Beyond the beauty of your surroundings lies a rich past. No trip to Mayflower Bocawina is complete without exploring its Mayan heritage - the paths here are clearly waymarked. Long ago, a prosperous Mayan civilisation retreated to the mountains to settle (before the Spaniards) which would explain the array of historical delights. The scattered ruins of Maintznun and T’au Witz are a sight to behold and archaeologists believe they were once part of a thriving ancient city. As you tread along the ancient stones, see if you can trace out the urban landscapes of yesteryear.
Cockscomb Basin Wildlife Sanctuary and Victoria’s Peak
This National Park is a sanctuary in every sense of the word. A natural nirvana brimming with waterfalls, creeks, jungle and biodiversity, the Cockscomb Basin is also the world’s only jaguar preserve. It features the largest concentration of these wild cats in the world - but fear not, it is unlikely you will run into one as they are renowned for their stealth. Instead, keep your eyes peeled for their unmistakable paw prints below your feet. The preserve has miles of clearly way-marked trails, which are huddled within 150 square miles of perfectly conserved landscape.
The hiking difficulty ranges from light morning strolls to five day expeditions. Our shorter favourites include a sunrise amble around the Wari Loop, wherein you’ll most likely spot some rare flora and fauna (the buttress roots of the kaway swamp trees are incredible), and the tougher Tiger Fern Trail. Though the elevation gain here is challenging, the inviting double waterfall awaiting you is well worth the sweat.
For the more adventurous mountaineers, Victoria Peak is the second highest mountain in Belize and involves a four to five day excursion. Towering 3,675 feet into the sky, the limestone is strewed with dense tropical rainforest. The round trip is 40 miles, and it’s safe to say this hike is not for the faint-hearted. There are plenty of unforgettable camping spots along the way where you will nod off to the chorus of the jungle after a strenuous day. Over the course of three days the incline increases, the terrain toughens, and the wildlife becomes all the richer. Clasp onto hanging trees and roots to hoist you to your goal, and stay alert for the odd cat’s tail ducking into the foliage.

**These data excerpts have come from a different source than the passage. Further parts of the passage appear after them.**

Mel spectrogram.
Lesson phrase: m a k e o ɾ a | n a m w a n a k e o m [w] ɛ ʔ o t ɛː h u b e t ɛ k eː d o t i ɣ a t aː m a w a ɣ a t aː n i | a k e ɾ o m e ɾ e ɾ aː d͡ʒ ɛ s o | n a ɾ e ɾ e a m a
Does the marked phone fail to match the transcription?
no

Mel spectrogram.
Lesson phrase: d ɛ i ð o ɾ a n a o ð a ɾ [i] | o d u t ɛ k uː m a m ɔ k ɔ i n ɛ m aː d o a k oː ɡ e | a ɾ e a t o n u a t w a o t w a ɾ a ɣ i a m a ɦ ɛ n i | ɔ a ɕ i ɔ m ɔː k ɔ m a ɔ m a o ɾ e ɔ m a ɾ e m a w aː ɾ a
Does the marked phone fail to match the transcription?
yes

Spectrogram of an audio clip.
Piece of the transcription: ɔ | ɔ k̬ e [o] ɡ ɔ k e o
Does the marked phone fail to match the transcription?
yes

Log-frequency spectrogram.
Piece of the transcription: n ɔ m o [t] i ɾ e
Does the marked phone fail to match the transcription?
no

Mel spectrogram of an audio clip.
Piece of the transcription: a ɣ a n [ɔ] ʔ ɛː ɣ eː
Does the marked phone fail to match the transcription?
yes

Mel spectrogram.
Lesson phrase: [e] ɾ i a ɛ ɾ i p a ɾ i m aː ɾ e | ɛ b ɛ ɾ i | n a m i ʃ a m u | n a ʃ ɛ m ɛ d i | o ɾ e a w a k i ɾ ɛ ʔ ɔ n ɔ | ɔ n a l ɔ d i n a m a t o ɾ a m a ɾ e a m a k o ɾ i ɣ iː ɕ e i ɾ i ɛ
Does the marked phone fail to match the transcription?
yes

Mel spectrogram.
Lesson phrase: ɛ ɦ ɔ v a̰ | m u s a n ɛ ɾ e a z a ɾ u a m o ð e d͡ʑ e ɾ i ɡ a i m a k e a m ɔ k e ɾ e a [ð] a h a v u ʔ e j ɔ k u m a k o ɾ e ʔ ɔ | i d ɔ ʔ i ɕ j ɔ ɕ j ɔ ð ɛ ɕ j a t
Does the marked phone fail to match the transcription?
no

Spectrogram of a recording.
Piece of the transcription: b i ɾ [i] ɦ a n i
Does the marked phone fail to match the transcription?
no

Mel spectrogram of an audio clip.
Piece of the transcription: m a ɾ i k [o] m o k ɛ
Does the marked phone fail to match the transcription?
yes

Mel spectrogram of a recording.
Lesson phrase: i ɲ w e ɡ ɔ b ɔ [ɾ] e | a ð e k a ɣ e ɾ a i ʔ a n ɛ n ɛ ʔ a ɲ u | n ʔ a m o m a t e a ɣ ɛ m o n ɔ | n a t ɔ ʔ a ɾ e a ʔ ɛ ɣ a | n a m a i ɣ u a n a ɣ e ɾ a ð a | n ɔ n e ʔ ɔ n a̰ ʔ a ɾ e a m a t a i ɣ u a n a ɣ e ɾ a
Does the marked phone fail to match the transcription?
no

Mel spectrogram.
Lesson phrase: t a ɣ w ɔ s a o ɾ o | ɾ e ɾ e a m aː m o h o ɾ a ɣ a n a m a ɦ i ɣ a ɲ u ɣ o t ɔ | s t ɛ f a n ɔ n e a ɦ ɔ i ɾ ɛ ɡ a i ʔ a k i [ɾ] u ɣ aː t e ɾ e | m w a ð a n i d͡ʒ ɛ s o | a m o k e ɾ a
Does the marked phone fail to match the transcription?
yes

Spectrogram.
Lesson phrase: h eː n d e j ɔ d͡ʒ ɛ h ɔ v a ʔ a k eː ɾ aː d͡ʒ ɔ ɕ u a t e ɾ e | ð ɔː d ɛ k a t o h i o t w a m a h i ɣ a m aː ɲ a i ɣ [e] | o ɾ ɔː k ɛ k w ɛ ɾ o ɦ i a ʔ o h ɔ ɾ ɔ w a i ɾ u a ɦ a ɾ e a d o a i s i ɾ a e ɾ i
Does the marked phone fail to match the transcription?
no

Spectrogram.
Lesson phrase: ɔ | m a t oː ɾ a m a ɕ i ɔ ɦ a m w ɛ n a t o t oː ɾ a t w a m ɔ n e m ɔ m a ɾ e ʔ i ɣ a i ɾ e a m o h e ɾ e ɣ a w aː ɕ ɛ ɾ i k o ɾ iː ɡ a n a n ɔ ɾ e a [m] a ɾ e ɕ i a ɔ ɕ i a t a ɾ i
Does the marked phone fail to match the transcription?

On the third day you will reach the epic summit. The final 7km are demanding, but your heart will be pumping from the climb and captured by the vistas at the top. The Victoria Peak Trail is open during Belize's dry season, February 1 - May 31, and you will be accompanied by a licensed guide.
Make it happen
Hiking certainly offers new ways of discovering history and nature all at once, and the Maya Mountains provide a wealth of uncharted landscapes in which to do so. Our local experts know these gems better than anyone, and can build personal trekking itineraries tailored to your every need. So what are you waiting for? Get in touch with our local experts to start planning today. To speak to someone in the TravelLocal office please call +44 (0)117 325 7898.